Top of INFORMATION SHOWN

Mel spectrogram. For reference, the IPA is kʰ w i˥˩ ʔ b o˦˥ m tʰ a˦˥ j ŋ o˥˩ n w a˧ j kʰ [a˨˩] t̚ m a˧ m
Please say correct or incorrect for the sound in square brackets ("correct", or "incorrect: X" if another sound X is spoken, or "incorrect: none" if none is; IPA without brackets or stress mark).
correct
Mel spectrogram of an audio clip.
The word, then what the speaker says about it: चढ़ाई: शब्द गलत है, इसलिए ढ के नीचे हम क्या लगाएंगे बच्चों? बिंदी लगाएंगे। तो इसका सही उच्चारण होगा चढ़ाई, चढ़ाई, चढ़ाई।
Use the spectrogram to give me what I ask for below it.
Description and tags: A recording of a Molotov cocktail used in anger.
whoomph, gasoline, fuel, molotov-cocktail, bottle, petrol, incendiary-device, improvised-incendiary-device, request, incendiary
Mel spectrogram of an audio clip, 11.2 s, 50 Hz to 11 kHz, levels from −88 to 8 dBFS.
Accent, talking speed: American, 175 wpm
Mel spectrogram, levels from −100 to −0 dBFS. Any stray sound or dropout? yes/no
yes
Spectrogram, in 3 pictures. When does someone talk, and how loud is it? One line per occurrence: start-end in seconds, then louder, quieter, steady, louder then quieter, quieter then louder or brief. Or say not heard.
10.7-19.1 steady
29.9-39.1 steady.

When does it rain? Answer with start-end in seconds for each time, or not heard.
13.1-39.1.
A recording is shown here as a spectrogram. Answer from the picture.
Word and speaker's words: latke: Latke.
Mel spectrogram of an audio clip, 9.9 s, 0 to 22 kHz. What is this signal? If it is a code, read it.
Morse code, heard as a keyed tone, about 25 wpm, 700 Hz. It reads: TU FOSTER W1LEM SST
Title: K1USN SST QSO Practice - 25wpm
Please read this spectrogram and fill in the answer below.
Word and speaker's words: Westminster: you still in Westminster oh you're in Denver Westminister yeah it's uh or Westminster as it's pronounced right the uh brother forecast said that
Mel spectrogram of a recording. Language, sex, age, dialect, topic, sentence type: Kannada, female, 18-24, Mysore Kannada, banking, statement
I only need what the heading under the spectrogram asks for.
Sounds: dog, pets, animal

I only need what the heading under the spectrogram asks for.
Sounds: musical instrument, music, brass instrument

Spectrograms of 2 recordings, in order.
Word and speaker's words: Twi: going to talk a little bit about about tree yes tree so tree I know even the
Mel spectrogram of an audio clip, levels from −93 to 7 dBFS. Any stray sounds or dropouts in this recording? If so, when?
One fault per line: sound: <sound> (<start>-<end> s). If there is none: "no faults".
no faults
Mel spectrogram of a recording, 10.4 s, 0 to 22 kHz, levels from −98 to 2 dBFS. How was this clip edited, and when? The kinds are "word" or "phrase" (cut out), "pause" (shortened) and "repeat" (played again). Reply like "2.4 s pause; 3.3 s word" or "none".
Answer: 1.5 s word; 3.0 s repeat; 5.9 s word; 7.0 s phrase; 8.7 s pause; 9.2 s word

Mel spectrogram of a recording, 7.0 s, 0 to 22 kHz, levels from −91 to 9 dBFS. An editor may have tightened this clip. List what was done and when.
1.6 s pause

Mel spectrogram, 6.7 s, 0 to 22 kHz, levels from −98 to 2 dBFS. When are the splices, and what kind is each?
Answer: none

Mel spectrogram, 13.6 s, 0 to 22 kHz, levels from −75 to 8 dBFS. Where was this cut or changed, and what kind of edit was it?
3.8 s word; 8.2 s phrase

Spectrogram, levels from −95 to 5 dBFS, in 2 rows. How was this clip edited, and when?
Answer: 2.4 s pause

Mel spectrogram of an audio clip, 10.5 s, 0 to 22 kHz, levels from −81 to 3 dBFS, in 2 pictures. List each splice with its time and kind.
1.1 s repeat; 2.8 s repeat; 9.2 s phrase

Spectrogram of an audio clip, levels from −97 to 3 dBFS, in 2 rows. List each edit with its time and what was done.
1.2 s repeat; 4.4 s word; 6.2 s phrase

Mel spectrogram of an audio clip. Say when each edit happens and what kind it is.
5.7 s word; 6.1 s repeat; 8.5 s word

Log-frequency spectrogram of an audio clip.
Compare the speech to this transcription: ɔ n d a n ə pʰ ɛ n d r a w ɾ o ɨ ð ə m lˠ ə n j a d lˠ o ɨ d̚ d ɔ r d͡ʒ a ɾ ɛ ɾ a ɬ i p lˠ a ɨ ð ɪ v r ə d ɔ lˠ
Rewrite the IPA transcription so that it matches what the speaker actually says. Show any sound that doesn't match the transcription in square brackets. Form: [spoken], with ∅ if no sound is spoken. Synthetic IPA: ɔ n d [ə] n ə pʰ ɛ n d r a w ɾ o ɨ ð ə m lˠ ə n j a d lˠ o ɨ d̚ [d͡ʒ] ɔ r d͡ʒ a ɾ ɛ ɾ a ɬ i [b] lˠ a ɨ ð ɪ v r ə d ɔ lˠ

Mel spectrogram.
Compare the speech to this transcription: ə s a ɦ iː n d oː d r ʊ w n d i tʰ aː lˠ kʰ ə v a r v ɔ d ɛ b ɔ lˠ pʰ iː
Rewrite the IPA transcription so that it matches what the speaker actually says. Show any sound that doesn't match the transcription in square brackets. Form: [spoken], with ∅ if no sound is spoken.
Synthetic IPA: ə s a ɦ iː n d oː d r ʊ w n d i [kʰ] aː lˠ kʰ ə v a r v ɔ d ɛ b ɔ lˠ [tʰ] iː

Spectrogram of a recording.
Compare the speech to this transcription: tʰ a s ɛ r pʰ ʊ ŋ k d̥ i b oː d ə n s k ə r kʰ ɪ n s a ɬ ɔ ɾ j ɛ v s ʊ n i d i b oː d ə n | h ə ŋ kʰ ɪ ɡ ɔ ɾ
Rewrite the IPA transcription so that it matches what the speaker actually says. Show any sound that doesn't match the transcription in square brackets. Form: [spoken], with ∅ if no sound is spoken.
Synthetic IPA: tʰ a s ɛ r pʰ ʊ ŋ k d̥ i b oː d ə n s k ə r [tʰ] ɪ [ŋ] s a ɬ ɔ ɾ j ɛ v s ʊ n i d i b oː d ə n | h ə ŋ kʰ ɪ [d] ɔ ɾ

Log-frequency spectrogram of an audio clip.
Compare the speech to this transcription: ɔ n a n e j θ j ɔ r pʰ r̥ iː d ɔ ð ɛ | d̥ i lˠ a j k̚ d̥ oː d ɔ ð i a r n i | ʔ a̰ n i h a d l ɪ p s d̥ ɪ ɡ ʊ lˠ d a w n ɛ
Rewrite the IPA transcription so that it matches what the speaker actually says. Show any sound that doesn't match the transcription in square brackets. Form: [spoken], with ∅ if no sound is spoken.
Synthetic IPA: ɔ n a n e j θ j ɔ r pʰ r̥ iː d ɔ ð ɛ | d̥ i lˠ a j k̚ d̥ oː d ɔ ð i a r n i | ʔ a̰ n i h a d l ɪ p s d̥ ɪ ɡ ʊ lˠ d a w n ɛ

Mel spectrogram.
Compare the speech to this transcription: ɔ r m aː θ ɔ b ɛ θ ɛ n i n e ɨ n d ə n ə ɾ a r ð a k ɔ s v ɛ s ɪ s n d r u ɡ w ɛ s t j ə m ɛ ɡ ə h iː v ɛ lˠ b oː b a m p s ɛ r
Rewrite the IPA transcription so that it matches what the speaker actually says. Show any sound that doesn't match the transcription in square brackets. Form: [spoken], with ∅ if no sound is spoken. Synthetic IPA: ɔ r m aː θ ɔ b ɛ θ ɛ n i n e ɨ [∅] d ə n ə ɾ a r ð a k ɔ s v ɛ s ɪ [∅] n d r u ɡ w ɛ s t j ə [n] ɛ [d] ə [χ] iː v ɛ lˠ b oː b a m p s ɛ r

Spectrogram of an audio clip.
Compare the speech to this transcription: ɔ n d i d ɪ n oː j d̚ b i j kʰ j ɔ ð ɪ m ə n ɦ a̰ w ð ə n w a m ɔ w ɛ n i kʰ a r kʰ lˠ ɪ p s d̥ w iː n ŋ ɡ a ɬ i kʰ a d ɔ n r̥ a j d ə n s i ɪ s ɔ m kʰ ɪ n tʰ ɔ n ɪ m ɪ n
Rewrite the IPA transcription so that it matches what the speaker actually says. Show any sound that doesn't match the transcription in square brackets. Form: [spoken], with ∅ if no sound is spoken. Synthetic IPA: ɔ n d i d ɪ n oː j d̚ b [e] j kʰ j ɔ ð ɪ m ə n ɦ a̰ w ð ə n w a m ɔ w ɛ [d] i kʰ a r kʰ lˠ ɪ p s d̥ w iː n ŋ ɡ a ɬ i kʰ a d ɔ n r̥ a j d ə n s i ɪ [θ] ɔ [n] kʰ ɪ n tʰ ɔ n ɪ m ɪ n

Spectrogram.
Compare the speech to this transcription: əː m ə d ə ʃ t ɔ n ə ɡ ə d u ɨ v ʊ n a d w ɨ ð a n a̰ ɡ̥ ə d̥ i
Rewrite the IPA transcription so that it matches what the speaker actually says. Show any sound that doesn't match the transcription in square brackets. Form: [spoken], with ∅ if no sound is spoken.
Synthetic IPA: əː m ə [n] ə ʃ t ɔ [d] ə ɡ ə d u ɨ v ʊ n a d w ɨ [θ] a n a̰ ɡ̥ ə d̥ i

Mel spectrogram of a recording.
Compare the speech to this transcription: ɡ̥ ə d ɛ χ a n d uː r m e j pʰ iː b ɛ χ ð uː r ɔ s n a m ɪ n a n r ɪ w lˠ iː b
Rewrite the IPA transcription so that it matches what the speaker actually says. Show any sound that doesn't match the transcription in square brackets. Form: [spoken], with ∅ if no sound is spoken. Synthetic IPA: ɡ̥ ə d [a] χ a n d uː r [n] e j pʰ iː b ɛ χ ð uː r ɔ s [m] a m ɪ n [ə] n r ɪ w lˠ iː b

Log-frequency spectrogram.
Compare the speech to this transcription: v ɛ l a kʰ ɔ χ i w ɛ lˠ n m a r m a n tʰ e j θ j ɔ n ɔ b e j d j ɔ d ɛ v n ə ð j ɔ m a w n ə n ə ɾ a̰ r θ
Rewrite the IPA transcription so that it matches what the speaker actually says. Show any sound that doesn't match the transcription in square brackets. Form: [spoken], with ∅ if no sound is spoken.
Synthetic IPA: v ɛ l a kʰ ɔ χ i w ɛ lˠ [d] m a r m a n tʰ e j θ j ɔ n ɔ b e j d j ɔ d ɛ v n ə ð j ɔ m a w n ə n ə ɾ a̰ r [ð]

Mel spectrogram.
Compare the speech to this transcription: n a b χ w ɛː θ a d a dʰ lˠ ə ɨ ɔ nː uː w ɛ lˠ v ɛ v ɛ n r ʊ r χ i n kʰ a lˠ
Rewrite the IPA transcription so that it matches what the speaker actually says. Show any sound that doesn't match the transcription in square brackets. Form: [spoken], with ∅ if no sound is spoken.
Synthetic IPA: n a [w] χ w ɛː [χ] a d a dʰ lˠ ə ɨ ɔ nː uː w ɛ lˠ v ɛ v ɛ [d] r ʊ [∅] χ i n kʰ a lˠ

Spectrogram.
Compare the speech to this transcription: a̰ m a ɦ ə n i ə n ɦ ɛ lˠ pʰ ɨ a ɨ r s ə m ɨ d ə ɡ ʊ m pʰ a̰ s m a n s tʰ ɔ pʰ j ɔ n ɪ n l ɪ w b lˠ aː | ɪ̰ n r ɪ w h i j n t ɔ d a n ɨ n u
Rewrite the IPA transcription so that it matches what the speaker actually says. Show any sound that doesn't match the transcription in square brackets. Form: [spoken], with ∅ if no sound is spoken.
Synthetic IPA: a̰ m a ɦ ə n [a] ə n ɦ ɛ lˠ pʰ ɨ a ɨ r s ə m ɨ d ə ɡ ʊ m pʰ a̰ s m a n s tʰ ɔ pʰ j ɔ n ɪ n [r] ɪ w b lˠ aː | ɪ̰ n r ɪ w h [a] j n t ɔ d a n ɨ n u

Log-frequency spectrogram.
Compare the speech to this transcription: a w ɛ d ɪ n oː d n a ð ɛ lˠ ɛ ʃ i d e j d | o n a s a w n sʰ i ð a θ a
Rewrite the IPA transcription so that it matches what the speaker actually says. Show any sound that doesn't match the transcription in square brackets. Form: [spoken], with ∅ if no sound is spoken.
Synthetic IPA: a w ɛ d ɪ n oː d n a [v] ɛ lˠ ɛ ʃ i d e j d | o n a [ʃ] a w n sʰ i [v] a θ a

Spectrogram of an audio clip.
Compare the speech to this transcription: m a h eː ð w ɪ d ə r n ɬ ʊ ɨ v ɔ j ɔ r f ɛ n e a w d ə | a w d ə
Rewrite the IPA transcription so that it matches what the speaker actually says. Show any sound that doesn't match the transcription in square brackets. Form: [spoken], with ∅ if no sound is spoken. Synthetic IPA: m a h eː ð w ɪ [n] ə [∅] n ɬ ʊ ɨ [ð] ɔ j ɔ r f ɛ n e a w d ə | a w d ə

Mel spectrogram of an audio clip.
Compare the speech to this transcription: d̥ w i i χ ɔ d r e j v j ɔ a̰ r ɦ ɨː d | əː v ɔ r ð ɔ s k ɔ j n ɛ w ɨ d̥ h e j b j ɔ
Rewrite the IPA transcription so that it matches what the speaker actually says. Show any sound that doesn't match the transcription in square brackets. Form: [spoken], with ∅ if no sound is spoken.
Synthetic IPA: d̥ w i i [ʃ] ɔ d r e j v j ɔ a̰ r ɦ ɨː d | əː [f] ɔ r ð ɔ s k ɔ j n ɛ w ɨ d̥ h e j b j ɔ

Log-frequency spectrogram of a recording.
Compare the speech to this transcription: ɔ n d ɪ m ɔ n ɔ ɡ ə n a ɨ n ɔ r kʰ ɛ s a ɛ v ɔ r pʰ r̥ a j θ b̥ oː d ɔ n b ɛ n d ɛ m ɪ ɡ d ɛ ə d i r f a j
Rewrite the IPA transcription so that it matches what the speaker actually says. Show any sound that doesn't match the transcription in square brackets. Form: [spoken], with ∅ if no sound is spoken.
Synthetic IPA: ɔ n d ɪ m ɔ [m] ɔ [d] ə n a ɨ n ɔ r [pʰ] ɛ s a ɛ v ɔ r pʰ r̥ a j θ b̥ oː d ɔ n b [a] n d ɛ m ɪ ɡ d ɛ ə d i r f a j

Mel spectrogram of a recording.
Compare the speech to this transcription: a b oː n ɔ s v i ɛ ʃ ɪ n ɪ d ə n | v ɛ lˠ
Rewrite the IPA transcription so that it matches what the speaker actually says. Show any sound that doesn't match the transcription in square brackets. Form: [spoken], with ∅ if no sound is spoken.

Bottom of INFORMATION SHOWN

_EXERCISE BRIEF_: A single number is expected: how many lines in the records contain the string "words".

_ANSWER TO THE PROBLEM_: 3